In a rowdy Bolton Hill tavern, they argued over whether the black bile spewing from kung-fu hero Jet Li's mouth was really chocolate sauce or chewing-tobacco juice.
Down at a Fells Point watering hole, the debate was also juice-related: whether to stick with the 2002 Joel Gott zinfandel or sample the 1986 chardonnay from Cakebread Cellars.
Over National Bohemian beer and popcorn, stuffed lobster and Chateauneuf-du-Pape, two rather different groups of urban dwellers spent Christmas Day in an untraditional, but quintessentially Baltimorean, setting: the neighborhood bar.
"I figured years ago that there were other people like me out there, who did not have anything to do or anywhere to go," said Mount Royal Tavern bartender Mick King, who has been hosting a "Kung-Fu Christmas" party in the Bolton Hill dive bar for five years.
"I could just lay in bed all day, but I do this for other folks who cannot get home, either," said King, whose family lives in western Massachusetts.
At 11:30 in the morning, there were about 15 people in the tavern, engrossed in Jet Li's epic good-versus-evil flick Fearless, playing on the television set above the bar.
During the fight scenes, the only sound in the bar was the crunch of popcorn, and the occasional slurp of King's homemade potato soup.
An approving cheer erupted when Li sliced a combatant's sword with his own. Then, a ringing from someone's pocket.
"OK. Who's got their cell phone on in the theater?" King growled.
For Yale Partlow, 28, who has been studying the Filipino martial arts of kali and arnis for 10 years, the party was more than an opportunity to watch DVDs with friends. It was also a way to lift his spirits on what he calls an "extra-sad" Christmas.
Partlow, a prep cook and nursing student at Baltimore City Community College, broke up with his girlfriend a few days earlier. In recent years, many of his relatives have died, he said. About a year ago, his brother was hospitalized with a mental illness. He was expecting an unhappy holiday.
"Until now," he said, shortly after walking into the bar. "It makes me happy to be at the Tavern. It is a safe haven from the world."
Nearby, house painter Ron Good, 42, elbowed up to a Natty Boh. "It is good to be around people," said Good, who lives in Remington but whose relatives are mostly in Washington state. "I have got no place to go. If it wasn't for this, I would be sitting at home watching TV."
He took a sip from the beer can and smiled. "Except I can't find the remote."
Despite a few hard-luck stories, the atmosphere in the tavern was anything but down.
"It's not like we're in here drowning our sorrows," insisted Stacey Purnell, 41, a bank branch manager. "We're in here celebrating Christmas by doing something different."
Purnell and her boyfriend, Brad Bell, spent the morning cooking Christmas dinner, which they planned on eating that evening with her son.
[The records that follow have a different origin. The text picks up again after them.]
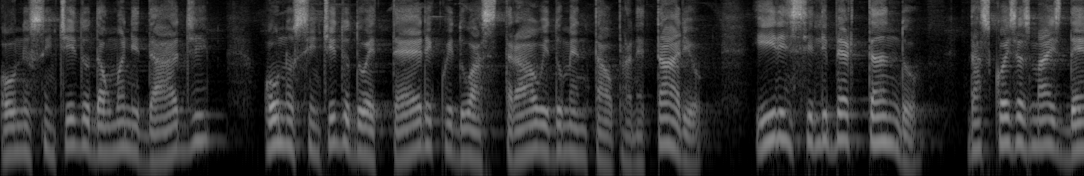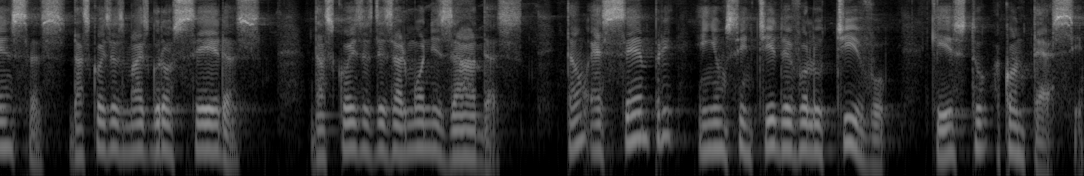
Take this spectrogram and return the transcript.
ou no sentido da humanidade, ou no sentido do etérico e do astral e do mental planetário, irem se libertando das coisas mais densas, das coisas mais grosseiras, das coisas desarmonizadas. Então, é sempre em um sentido evolutivo que isto acontece.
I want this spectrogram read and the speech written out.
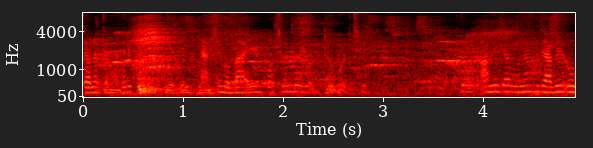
চলো তোমাদেরকে দেখিয়ে দিই। হবে বাইরের রোদ্র করছে। তো আমি যাব না, যাবে ও।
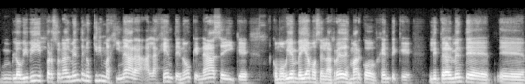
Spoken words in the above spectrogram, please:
lo viví personalmente, no quiero imaginar a, a la gente, ¿no? Que nace y que, como bien veíamos en las redes, Marco, gente que literalmente eh,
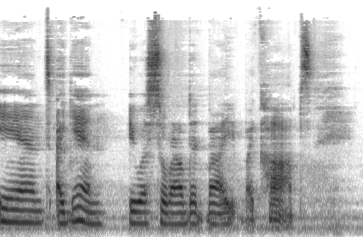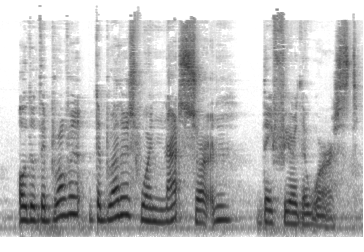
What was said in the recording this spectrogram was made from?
And again, it was surrounded by, by cops. Although the, brother, the brothers were not certain, they feared the worst.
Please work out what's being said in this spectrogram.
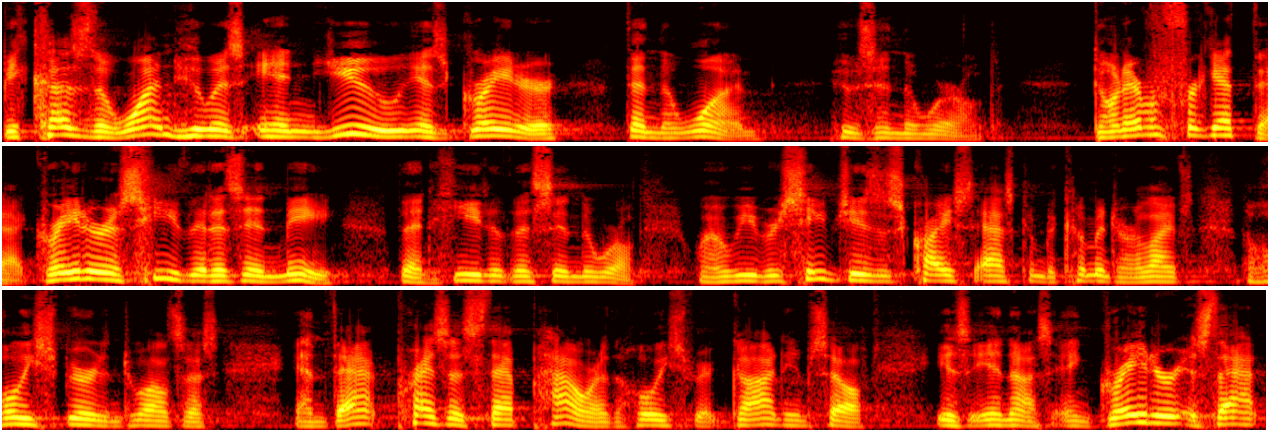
because the one who is in you is greater than the one who's in the world. Don't ever forget that. Greater is he that is in me than he that is in the world. When we receive Jesus Christ, ask him to come into our lives, the Holy Spirit indwells us. And that presence, that power, the Holy Spirit, God himself, is in us. And greater is that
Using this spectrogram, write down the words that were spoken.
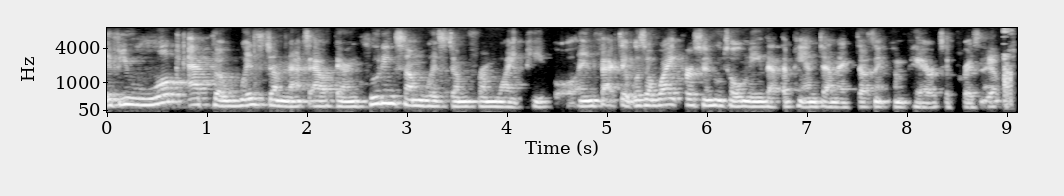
If you look at the wisdom that's out there, including some wisdom from white people, in fact, it was a white person who told me that the pandemic doesn't compare to prison, Yep.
Like all the people gathered there yesterday, they considered their fellow bar regulars family.
"Friends are your chosen family, and this is a room full of friends," said John Moomau, two hours later and four miles away at One Eyed Mike's in Fells Point. "This is what I envision Christmas should be."
Moomau, the manager of Austin Grill in Canton, was eyeing the eggplant tapenade appetizer, the first of several courses - including tournedos of filet mignon, fois gras and stuffed lobster - offered up by proprietor Michael Maraziti at his bar's private Christmas party.
"This is our fourth party, and it grows every year," said Maraziti, whose family lives in Rhode Island. "Mostly these are people who don't have family in town. Close friends, good customers."
This year, the party included about 25 guests and thousands of dollars of wine, much of it brought in by the celebrants, said Arthur Perschetz, a Washington attorney who moved to Fells Point from Guilford six years ago.
"These are all people from the neighborhood," said Perschetz. "A huge variety of people who are successful and comfortable in our lifestyle."
Engineer Bary Hearon could not get time off from work to visit his 83-year-old father in Florida, his only living relative. "This is more enjoyable than being at home," Hearon said, "especially at Christmas. It really makes my holiday a lot more special."
The menus were different, but the sentiment at both bars yesterday was the same.
"This is uplifting," said Cordell Ailor, 60, a Mount Royal Tavern regular for 20 years. "Most of us have known each other for a long time." He scanned the bar and nodded. "This place has a certain class to it."